Giles Ji Ungpakorn
On 24th June this year, at the Asienhaus Foundation in Cologne, Germany, I had the pleasure of attending a panel discussion on the occasion of the 85th anniversary of the 1932 revolution in Thailand. What follows is a summary of my talk.
The present military constitution has a prologue which praises the great achievements of Generalissimo Prayut in achieving “democratic reform”. It carries on by explaining that the aim is to establish “Thai-style” democracy and repeats the great lie that king Rama 7th “gave democracy” to the Thai people. The pathetic king actually had to be overthrown in the revolution to establish constitutional government!

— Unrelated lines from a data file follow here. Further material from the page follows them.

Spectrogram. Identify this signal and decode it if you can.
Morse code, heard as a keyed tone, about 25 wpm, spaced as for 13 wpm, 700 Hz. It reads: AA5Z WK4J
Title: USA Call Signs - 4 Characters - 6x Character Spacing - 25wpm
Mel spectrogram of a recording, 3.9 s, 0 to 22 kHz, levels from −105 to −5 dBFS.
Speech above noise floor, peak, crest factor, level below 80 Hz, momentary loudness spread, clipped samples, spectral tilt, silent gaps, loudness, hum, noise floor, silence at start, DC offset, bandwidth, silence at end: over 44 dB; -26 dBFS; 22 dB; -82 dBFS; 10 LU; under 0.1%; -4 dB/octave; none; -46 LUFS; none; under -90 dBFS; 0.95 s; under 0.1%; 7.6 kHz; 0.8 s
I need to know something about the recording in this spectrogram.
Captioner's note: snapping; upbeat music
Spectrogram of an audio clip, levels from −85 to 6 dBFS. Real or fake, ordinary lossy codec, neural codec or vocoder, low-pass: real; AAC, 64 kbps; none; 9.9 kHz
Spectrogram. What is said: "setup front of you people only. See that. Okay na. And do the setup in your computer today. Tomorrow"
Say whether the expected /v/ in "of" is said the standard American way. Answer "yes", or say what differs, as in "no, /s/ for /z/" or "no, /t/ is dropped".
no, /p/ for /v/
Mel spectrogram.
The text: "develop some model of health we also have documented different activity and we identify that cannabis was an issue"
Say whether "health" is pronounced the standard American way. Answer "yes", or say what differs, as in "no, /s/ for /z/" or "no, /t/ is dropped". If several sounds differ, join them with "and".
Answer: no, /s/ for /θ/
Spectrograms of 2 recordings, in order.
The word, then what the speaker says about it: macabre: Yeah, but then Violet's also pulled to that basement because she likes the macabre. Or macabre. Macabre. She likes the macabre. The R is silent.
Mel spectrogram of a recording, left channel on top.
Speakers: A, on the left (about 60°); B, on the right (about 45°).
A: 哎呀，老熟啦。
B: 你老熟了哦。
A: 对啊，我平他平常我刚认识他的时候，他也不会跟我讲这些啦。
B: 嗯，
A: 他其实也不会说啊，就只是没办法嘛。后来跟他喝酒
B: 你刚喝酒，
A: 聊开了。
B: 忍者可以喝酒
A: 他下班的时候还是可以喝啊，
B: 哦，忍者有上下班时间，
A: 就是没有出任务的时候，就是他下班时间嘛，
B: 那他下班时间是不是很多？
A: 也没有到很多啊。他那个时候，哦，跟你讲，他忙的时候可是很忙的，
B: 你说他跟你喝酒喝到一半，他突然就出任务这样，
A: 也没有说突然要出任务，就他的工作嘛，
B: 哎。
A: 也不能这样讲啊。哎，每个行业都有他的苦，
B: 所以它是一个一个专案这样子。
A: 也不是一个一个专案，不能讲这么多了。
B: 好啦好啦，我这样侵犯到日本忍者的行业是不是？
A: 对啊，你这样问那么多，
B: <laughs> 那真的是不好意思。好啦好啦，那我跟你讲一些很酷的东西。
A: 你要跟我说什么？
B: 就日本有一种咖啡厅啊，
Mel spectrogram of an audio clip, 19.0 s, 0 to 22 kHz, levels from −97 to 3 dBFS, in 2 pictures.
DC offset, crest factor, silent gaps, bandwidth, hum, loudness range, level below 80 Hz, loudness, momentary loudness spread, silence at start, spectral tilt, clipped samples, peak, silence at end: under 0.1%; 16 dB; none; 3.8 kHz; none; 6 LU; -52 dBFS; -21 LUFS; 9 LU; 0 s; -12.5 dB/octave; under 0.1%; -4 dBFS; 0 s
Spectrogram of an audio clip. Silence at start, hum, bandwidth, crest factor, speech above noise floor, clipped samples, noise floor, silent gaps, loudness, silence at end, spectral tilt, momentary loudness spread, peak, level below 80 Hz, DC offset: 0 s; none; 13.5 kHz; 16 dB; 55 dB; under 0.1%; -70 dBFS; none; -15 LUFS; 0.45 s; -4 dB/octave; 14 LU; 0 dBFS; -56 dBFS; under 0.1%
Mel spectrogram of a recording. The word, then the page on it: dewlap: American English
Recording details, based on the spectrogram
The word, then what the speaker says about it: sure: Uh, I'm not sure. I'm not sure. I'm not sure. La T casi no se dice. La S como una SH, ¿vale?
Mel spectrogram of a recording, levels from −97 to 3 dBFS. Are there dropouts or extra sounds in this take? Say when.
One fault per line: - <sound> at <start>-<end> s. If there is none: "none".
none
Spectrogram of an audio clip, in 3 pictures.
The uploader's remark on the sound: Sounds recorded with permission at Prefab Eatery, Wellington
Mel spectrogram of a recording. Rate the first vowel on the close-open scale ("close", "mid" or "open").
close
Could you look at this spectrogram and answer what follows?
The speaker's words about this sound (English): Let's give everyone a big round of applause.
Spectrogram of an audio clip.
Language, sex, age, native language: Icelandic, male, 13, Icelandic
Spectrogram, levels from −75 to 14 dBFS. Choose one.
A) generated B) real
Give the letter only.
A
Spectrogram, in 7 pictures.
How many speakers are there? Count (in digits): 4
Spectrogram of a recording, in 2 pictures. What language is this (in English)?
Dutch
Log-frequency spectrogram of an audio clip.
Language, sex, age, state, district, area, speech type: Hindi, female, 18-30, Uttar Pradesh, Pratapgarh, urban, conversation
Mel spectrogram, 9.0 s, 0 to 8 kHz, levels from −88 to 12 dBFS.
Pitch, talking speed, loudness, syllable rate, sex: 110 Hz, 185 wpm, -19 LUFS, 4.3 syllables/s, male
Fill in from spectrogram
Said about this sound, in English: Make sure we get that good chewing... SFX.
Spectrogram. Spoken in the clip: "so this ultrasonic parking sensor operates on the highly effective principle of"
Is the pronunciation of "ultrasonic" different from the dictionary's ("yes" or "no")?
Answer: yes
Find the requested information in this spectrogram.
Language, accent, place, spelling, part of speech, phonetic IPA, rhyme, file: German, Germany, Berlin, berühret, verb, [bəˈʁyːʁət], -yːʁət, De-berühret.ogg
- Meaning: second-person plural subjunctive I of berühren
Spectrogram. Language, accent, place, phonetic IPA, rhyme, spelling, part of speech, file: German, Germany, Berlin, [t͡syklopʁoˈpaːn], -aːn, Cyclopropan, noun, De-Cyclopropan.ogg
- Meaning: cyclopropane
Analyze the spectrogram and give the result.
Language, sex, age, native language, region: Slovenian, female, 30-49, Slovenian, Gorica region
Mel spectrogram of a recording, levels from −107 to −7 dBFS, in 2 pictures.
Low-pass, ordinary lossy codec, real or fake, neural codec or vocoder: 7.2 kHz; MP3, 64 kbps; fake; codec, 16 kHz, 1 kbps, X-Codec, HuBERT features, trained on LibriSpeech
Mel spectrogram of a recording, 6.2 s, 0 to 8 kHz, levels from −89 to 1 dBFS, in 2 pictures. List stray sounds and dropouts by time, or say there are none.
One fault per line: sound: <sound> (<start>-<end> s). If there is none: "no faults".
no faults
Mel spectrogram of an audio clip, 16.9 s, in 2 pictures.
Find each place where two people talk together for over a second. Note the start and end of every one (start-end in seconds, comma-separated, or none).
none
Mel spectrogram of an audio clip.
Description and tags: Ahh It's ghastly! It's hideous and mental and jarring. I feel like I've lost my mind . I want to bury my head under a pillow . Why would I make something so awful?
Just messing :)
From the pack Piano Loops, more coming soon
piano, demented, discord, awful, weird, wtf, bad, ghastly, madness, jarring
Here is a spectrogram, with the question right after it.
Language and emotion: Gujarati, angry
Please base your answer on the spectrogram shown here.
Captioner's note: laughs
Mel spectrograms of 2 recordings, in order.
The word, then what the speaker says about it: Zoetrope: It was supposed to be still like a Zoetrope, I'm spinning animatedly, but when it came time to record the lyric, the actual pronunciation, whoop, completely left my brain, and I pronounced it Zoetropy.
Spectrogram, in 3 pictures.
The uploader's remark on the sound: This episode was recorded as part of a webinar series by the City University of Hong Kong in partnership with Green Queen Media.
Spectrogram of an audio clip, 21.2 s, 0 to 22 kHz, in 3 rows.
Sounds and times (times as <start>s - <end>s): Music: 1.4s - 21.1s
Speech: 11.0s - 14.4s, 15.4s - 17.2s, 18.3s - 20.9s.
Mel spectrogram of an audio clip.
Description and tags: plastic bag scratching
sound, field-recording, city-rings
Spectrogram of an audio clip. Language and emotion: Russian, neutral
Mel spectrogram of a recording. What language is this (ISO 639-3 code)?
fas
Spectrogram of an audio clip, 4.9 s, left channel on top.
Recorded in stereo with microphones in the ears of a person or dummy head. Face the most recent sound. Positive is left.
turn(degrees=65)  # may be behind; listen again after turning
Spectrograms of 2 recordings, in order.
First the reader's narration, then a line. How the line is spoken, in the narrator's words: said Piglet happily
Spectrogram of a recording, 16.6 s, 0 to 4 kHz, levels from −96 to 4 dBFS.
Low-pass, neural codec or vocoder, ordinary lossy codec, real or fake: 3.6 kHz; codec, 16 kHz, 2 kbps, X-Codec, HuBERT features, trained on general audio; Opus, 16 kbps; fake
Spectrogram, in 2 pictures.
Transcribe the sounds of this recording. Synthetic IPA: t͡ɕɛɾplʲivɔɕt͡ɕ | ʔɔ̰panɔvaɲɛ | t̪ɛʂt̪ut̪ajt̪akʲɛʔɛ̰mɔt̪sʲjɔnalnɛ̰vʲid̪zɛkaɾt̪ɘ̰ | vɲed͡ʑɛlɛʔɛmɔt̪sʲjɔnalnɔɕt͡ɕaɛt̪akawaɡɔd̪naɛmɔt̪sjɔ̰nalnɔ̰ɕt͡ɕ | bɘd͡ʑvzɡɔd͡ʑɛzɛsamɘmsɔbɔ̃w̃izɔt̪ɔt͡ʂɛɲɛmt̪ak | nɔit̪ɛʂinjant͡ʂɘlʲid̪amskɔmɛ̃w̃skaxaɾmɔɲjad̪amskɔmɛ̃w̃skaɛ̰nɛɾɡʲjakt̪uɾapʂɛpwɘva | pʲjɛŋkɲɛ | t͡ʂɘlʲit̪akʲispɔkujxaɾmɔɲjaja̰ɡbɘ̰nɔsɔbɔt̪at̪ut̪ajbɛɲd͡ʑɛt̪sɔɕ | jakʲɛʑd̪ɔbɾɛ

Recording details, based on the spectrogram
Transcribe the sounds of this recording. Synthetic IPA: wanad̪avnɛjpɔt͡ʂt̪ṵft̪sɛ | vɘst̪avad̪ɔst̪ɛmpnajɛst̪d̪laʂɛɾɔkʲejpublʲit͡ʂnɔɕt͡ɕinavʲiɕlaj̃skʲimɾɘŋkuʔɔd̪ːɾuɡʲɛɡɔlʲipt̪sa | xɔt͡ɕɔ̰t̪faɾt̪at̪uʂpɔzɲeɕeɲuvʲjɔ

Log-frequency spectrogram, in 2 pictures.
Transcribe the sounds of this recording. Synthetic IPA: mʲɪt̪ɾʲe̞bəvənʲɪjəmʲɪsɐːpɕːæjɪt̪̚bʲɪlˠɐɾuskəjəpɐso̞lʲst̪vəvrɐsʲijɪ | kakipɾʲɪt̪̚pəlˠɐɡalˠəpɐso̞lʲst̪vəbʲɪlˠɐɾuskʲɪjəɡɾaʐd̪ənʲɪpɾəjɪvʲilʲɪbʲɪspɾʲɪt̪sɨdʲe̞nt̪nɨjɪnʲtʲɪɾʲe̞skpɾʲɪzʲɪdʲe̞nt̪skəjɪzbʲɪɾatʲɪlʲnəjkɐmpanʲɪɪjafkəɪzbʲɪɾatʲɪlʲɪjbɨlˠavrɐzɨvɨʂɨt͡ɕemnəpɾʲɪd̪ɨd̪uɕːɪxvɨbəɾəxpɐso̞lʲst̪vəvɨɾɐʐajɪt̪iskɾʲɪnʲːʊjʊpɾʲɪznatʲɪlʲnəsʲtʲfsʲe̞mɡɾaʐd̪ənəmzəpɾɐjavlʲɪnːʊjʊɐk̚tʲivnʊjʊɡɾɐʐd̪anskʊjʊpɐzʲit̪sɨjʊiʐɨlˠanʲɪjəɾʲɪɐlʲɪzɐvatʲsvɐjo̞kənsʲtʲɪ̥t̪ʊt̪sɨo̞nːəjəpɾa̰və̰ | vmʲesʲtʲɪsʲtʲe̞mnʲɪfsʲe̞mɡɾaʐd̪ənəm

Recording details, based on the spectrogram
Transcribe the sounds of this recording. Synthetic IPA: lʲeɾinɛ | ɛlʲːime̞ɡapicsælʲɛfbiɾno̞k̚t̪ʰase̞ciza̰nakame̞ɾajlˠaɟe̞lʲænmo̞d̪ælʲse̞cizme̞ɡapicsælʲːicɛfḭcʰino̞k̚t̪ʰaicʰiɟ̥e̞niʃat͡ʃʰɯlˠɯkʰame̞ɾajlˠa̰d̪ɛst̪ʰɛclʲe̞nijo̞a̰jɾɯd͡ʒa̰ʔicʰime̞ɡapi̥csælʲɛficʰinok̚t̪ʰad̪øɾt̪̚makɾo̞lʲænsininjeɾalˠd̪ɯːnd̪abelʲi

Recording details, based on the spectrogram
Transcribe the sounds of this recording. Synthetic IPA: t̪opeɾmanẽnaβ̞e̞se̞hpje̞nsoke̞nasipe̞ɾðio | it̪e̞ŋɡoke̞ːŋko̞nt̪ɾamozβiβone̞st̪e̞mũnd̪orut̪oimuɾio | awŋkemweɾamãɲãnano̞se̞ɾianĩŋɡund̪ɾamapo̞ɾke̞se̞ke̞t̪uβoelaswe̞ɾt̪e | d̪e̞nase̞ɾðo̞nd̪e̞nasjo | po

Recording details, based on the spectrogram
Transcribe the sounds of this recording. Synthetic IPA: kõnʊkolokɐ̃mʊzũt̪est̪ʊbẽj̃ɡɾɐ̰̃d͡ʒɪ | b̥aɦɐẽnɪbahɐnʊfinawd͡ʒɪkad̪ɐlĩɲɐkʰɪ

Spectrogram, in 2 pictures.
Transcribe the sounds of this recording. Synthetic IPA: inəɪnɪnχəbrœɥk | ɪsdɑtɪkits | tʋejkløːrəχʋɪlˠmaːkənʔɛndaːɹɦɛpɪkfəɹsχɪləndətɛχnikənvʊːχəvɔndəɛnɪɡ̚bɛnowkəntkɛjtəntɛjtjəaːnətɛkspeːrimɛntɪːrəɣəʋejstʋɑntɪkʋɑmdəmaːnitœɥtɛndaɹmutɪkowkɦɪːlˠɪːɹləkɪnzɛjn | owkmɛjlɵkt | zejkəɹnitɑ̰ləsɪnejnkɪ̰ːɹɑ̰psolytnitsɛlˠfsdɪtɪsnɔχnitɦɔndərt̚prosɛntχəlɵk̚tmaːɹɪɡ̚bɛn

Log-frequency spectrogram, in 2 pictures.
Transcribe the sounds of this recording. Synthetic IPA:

If Thailand is marching towards Absolutism, it is not the absolutism of any monarchy, but the absolutism of the military. I have explained in other posts on this site about the nature of the 1932 revolution and the fact that King Pumipon never had any independent power. He was a tool of the military and his son is even weaker and not at all interested in Thai politics or society. However, it is necessary to deal with the issue of whether 1932 was an unfinished revolution.
If 1932 was an unfinished revolution, it is only true if we consider it from the point of view of a struggle for democracy. It is not an unfinished revolution in terms of “bourgeois revolutions” like the French Revolution or the English Revolution. Bourgeois revolutions open the way to establishing capitalism and capitalist states and political systems. The successful Thai bourgeois revolution was led from above by King Chulalongkorn, in much the same way as the Meiji revolution ocurred in Japan. New state centralisation, albeit in the European colonies, was also achieved in Burma, Indonesia and Vietnam around the same time. But these were unfinished changes because the nations were not yet independent.
In terms of a failure to establish democracy, the 1932 revolution was a failure because its leader Pridi Panomyong did not understand the need to build a mass political party. Instead he relied on the military, which eventually helped the military to increase its power. Pridi once wrote, when looking back on his life, that “when I had power I didn’t fully understand politics, but when I came to fully understand politics, I had already lost power”.
The march towards “military absolutism”, which may be too strong a word to use, can be seen in the military’s new constitution which attempts to lay the ground for “Guided Democracy”. We see…
- The establishment of the junta’s hidden hand which is determining the National Political Strategy for the next decades. This opens the door for the military and its hirelings to use the powers of veto against any decisions made by an elected government and also for the military to take power at any time via a “legalised coup”, if and when it deems fit.
- The Prime Minister can be non-MP under certain circumstances, as written in articles 5 & 272.
- The military will appoint an all-powerful Senate and Constitutional Court which can veto government policy and remove elected governments that do not conform to the National Political Strategy. So-called Populist Policies which favour the poor are outlawed.
- The military appointed Electoral Commission can vet manifestos of political parties standing in elections to make sure they conform to military policy.
- The method of calculating MPs from votes after elections favours the military aligned Democrat Party.
- It is virtually impossible to amend constitution.
- Article 47 destroys the concept of universal health care as the Government only has a duty to provide for the very poor.
- Article 54 cuts free education in the final years of secondary school.
It is absolutely amazing that given this clear enshrinement of military political power, that there are some people who still claim that King Wachiralongkorn is amassing absolute power in his hands and creating a climate of fear. In fact Wachiralongkorn has never expressed any real opinions about the above sections of the constitution or any aspect of Thai society. If he were to drop dead tomorrow, nothing would change, just like nothing changed when his father died some months ago.